Articles for #airplane-articles

I’ve been working on a plugin for Obsidian called Obsidian Full Calendar on-and-off for the past 10 months or so. For most of that time the plugin has had no unit tests, and I finally got around to adding some test coverage during a big refactor.

Tests are easiest when code doesn’t have side effects since filesystems and network calls often aren’t available in the environment the tests are running in. Obsidian’s core code is closed-source and can only be run from inside the Electron app, so plugin developers who want test coverage aren’t left with many options but to test their plugins completely outside of Obsidian. Unfortunately for me, my plugin is mostly a pile of glue sitting between FullCalendar as the view layer and the Obsidian filesystem APIs for persistence. I would need to mock out the relevant APIs from Obsidian if I wanted to have any meaningful test coverage of my own code.

There isn’t yet any comprehensive mock Obsidian API for use in a testing environment that I could reach for, so I went ahead writing my own!


One of my pet peeves about my natural writing style is how I lean into complex sentences divided by commas. Left unchecked, my prose starts looking like it might be ChatGPT’s attempt at writing a blog post in the style of s-expressions. I thought it would be neat to try and write some code to help me proofread for this specific issue and improve my posts.

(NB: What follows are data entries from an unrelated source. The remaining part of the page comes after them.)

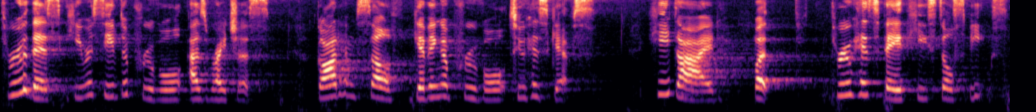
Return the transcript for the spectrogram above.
Through this, he received approval as righteous, God himself giving approval to his gifts. He died, but through his faith, he still speaks.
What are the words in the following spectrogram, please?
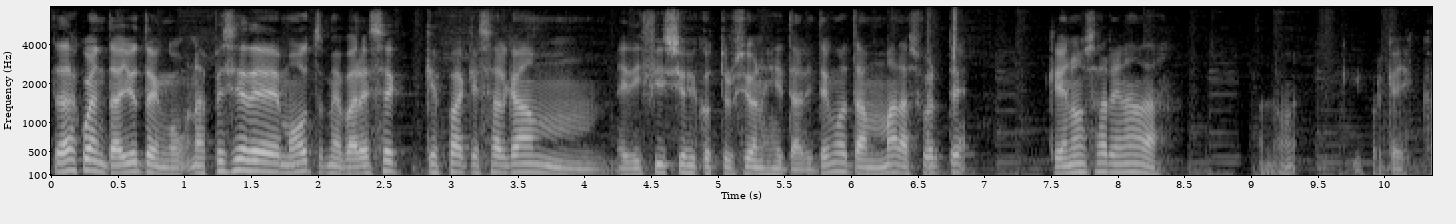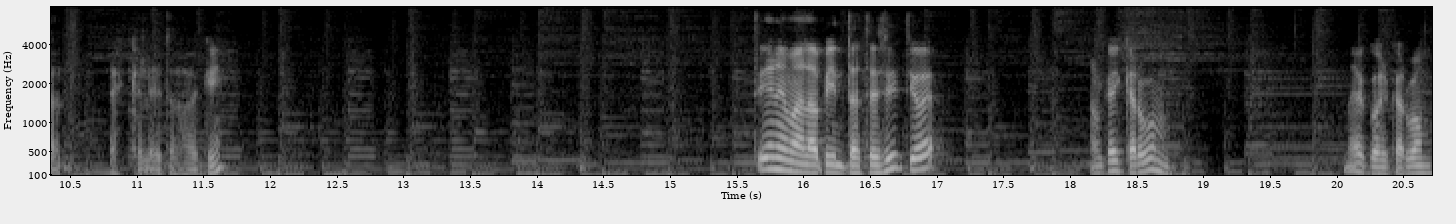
¿Te das cuenta? Yo tengo una especie de mod, me parece que es para que salgan edificios y construcciones y tal. Y tengo tan mala suerte que no sale nada. Bueno, ¿Y por qué hay esqueletos aquí? Tiene mala pinta este sitio, ¿eh? Aunque hay carbón. Voy a coger carbón.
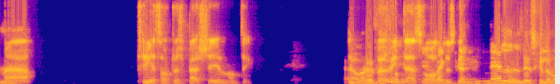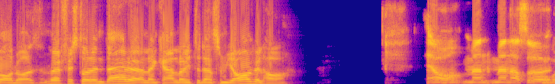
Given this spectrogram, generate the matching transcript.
med tre sorters bärs i eller någonting. Det Ja, men du behöver inte ens vara att du ska... det skulle vara då. Varför står den där ölen kall och inte den som jag vill ha? Ja, men, men alltså... Det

So much of my Python experience is from writing apps with Django that I forgot how quick and easy it is to whip up a small script that does some text processing with nothing but the standard library. As much as I appreciate static types and exhaustiveness checking in larger programs, being able to ignore edge cases that I know don’t appear in the specific input I’m concerned with is a relief for scripts like this.